> _Action item_: Reproduce the records below exactly; no pictures.

> _Input records_:

....................

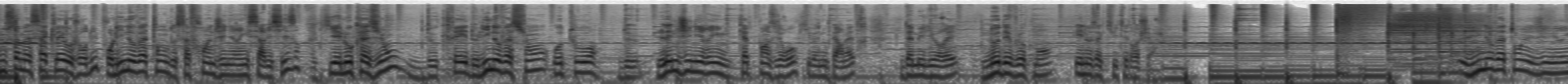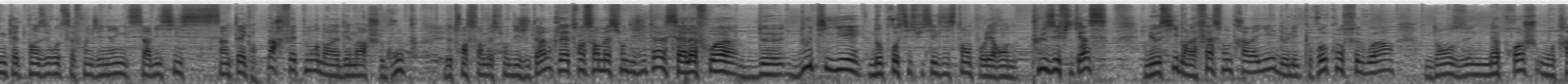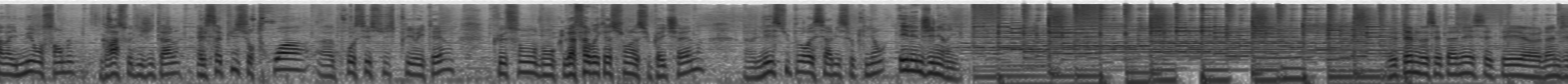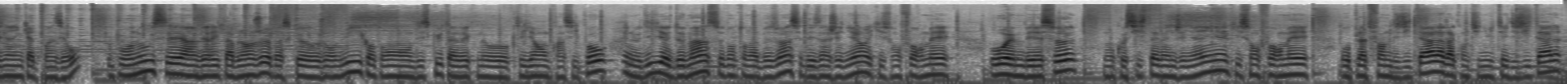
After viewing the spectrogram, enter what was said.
Nous sommes à Saclay aujourd'hui pour l'innovaton de Safran Engineering Services, qui est l'occasion de créer de l'innovation autour de l'engineering 4.0 qui va nous permettre d'améliorer nos développements et nos activités de recherche. L'innovaton Engineering 4.0 de Safran Engineering Services s'intègre parfaitement dans la démarche groupe de transformation digitale. la transformation digitale, c'est à la fois d'outiller nos processus existants pour les rendre plus efficaces, mais aussi dans la façon de travailler, de les reconcevoir dans une approche où on travaille mieux ensemble grâce au digital. Elle s'appuie sur trois euh, processus prioritaires que sont donc la fabrication et la supply chain, euh, les supports et services aux clients et l'engineering. Le thème de cette année, c'était euh, l'engineering 4.0. Pour nous, c'est un véritable enjeu parce qu'aujourd'hui, quand on discute avec nos clients principaux, ils nous disent demain, ce dont on a besoin, c'est des ingénieurs qui sont formés au MBSE, donc au système engineering, qui sont formés aux plateformes digitales, à la continuité digitale.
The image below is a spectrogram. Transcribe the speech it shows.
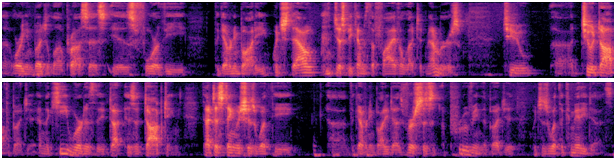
uh, Oregon budget law process is for the, the governing body, which now just becomes the five elected members, to uh, to adopt the budget. And the key word is the is adopting. That distinguishes what the uh, the governing body does versus approving the budget, which is what the committee does.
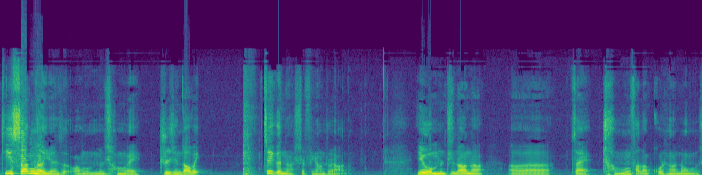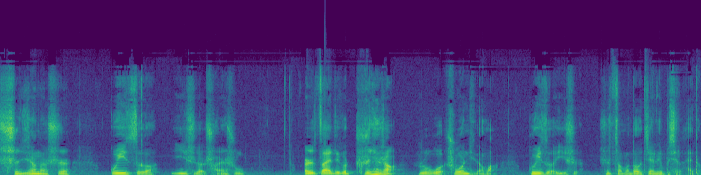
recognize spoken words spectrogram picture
第三个原则啊，我们称为执行到位，这个呢是非常重要的。因为我们知道呢，呃，在惩罚的过程当中，实际上呢是规则意识的传输，而在这个执行上，如果出问题的话，规则意识是怎么都建立不起来的。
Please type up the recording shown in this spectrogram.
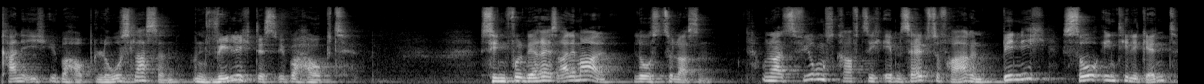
kann ich überhaupt loslassen und will ich das überhaupt? Sinnvoll wäre es allemal loszulassen. Und als Führungskraft sich eben selbst zu fragen, bin ich so intelligent,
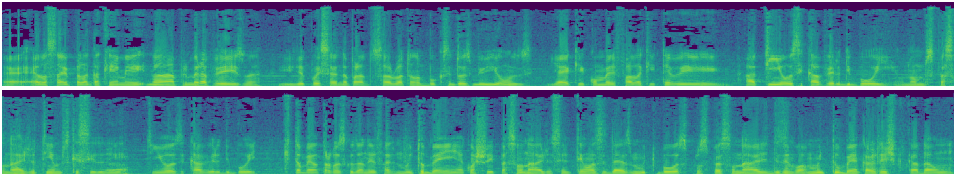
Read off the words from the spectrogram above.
É, ela saiu pela HQM na primeira vez, né? E depois saiu na Sarbatana Books em 2011. E é que, como ele fala aqui, teve a Tinhoso e Caveira de Boi, o nome dos personagens. Eu tinha me esquecido é. de Tinhoso e Caveira de Boi que também é outra coisa que o Danilo faz muito bem é construir personagens. Assim, ele tem umas ideias muito boas para os personagens, desenvolve muito bem a característica de cada um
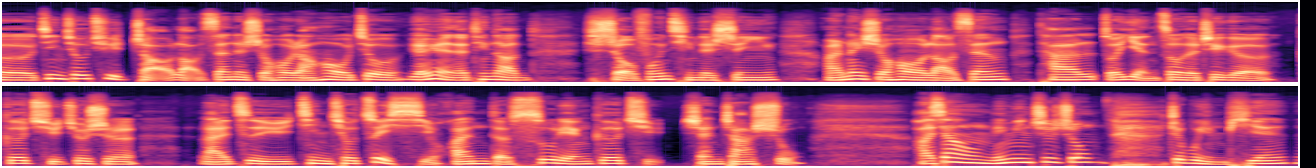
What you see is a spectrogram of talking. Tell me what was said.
呃，静秋去找老三的时候，然后就远远的听到手风琴的声音，而那时候老三他所演奏的这个歌曲就是来自于静秋最喜欢的苏联歌曲《山楂树》，好像冥冥之中，这部影片。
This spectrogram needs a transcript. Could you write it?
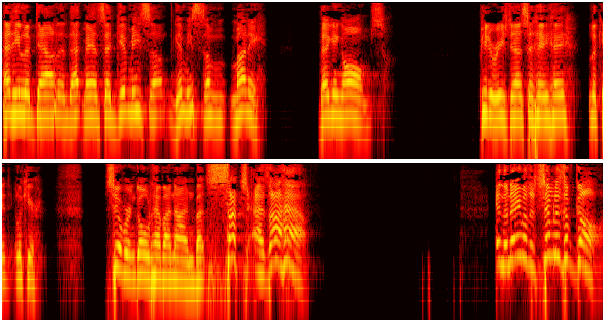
and he looked down and that man said, give me some, give me some money, begging alms. Peter reached down and said, hey, hey, look at, look here. Silver and gold have I none, but such as I have, in the name of the assemblies of God,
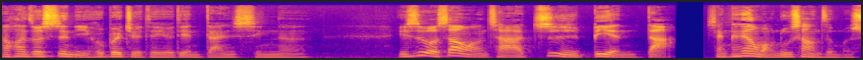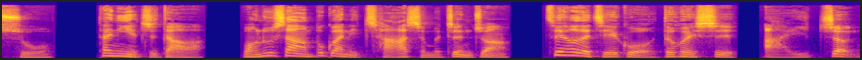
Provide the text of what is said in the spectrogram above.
那换作是你会不会觉得有点担心呢？于是我上网查痣变大，想看看网络上怎么说。但你也知道啊，网络上不管你查什么症状，最后的结果都会是癌症。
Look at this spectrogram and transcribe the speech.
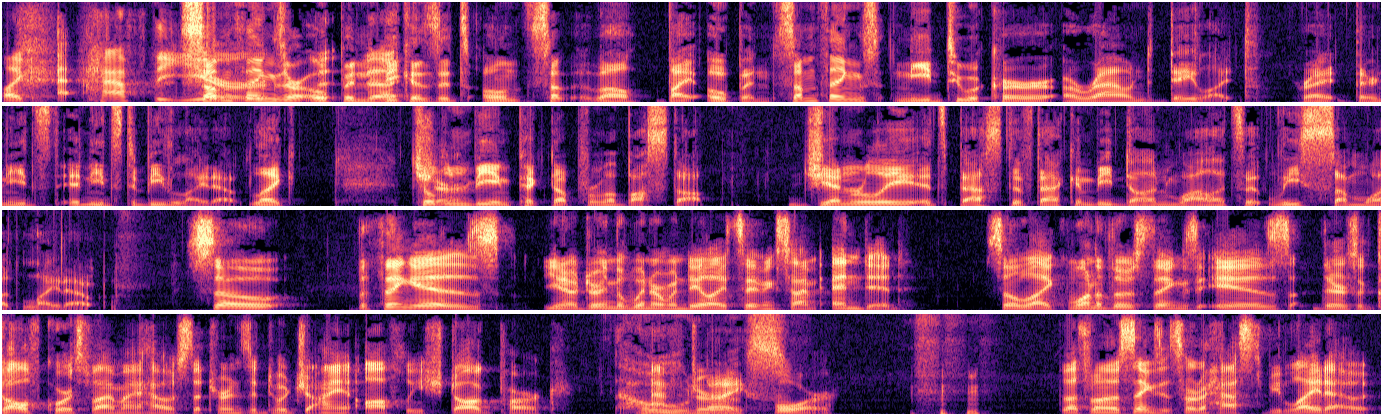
like half the year, some things are open the- because it's own some, well by open some things need to occur around daylight right there needs it needs to be light out like children Sure. being picked up from a bus stop generally it's best if that can be done while it's at least somewhat light out So the thing is, you know, during the winter when daylight savings time ended, so like one of those things is there's a golf course by my house that turns into a giant off leash dog park. Oh, after nice. Four. That's one of those things. It sort of has to be light out,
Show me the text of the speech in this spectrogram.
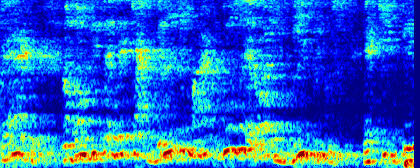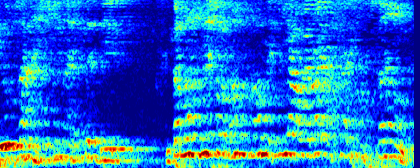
perto, nós vamos entender que a grande marca dos heróis bíblicos é que Deus agiu na vida deles. Então nós mencionamos o nome aqui ao herói da fé Sansão,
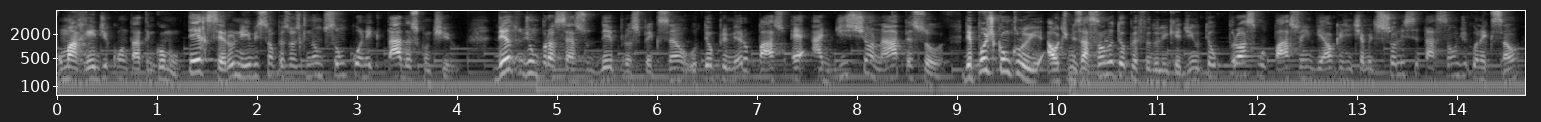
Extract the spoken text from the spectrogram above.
uma rede de contato em comum. Terceiro nível são pessoas que não são conectadas contigo. Dentro de um processo de prospecção, o teu primeiro passo é adicionar a pessoa. Depois de concluir a otimização do teu perfil do LinkedIn, o teu próximo passo é enviar o que a gente chama de solicitação de conexão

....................

> _Answer to this problem_:
After viewing the spectrogram, enter what was said.
Nous sommes à Saclay aujourd'hui pour l'innovaton de Safran Engineering Services, qui est l'occasion de créer de l'innovation autour de l'engineering 4.0 qui va nous permettre d'améliorer nos développements et nos activités de recherche. L'innovaton Engineering 4.0 de Safran Engineering Services s'intègre parfaitement dans la démarche groupe de transformation digitale. la transformation digitale, c'est à la fois d'outiller nos processus existants pour les rendre plus efficaces, mais aussi dans la façon de travailler, de les reconcevoir dans une approche où on travaille mieux ensemble grâce au digital. Elle s'appuie sur trois euh, processus prioritaires que sont donc la fabrication et la supply chain, euh, les supports et services aux clients et l'engineering. Le thème de cette année, c'était euh, l'engineering 4.0. Pour nous, c'est un véritable enjeu parce qu'aujourd'hui, quand on discute avec nos clients principaux, ils nous disent demain, ce dont on a besoin, c'est des ingénieurs qui sont formés au MBSE, donc au système engineering, qui sont formés aux plateformes digitales, à la continuité digitale.
The image below is a spectrogram. Transcribe the speech it shows.
uh, Oregon budget law process is for the, the governing body, which now just becomes the five elected members, to uh, to adopt the budget. And the key word is the is adopting. That distinguishes what the uh, the governing body does versus approving the budget, which is what the committee does.
recognize spoken words spectrogram picture
第三个原则啊，我们称为执行到位，这个呢是非常重要的。因为我们知道呢，呃，在惩罚的过程当中，实际上呢是规则意识的传输，而在这个执行上，如果出问题的话，规则意识是怎么都建立不起来的。
Please type up the recording shown in this spectrogram.
kann ich überhaupt loslassen und will ich das überhaupt? Sinnvoll wäre es allemal loszulassen. Und als Führungskraft sich eben selbst zu fragen, bin ich so intelligent,
Read off the words from the spectrogram above.
É, ela saiu pela HQM na primeira vez, né? E depois saiu na Sarbatana Books em 2011. E é que, como ele fala aqui, teve a Tinhoso e Caveira de Boi, o nome dos personagens. Eu tinha me esquecido é. de Tinhoso e Caveira de Boi que também é outra coisa que o Danilo faz muito bem é construir personagens. Assim, ele tem umas ideias muito boas para os personagens, desenvolve muito bem a característica de cada um
What you see is a spectrogram of talking. Tell me what was said.
呃，静秋去找老三的时候，然后就远远的听到手风琴的声音，而那时候老三他所演奏的这个歌曲就是来自于静秋最喜欢的苏联歌曲《山楂树》，好像冥冥之中，这部影片。
This spectrogram needs a transcript. Could you write it?
and he looked down and that man said, give me some, give me some money, begging alms. Peter reached down and said, hey, hey, look at, look here. Silver and gold have I none, but such as I have, in the name of the assemblies of God,
Provide the text of what is said in the spectrogram above.
那换作是你会不会觉得有点担心呢？于是我上网查痣变大，想看看网络上怎么说。但你也知道啊，网络上不管你查什么症状，最后的结果都会是癌症。
Look at this spectrogram and transcribe the speech.
like half the year, some things are open the- because it's own some, well by open some things need to occur around daylight right there needs it needs to be light out like children Sure. being picked up from a bus stop generally it's best if that can be done while it's at least somewhat light out So the thing is, you know, during the winter when daylight savings time ended, so like one of those things is there's a golf course by my house that turns into a giant off leash dog park. Oh, after nice. Four. That's one of those things. It sort of has to be light out,
Show me the text of the speech in this spectrogram.
perto, nós vamos entender que a grande marca dos heróis bíblicos é que Deus agiu na vida deles. Então nós mencionamos o nome aqui ao herói da fé Sansão,
Extract the spoken text from the spectrogram above.
uma rede de contato em comum. Terceiro nível são pessoas que não são conectadas contigo. Dentro de um processo de prospecção, o teu primeiro passo é adicionar a pessoa. Depois de concluir a otimização do teu perfil do LinkedIn, o teu próximo passo é enviar o que a gente chama de solicitação de conexão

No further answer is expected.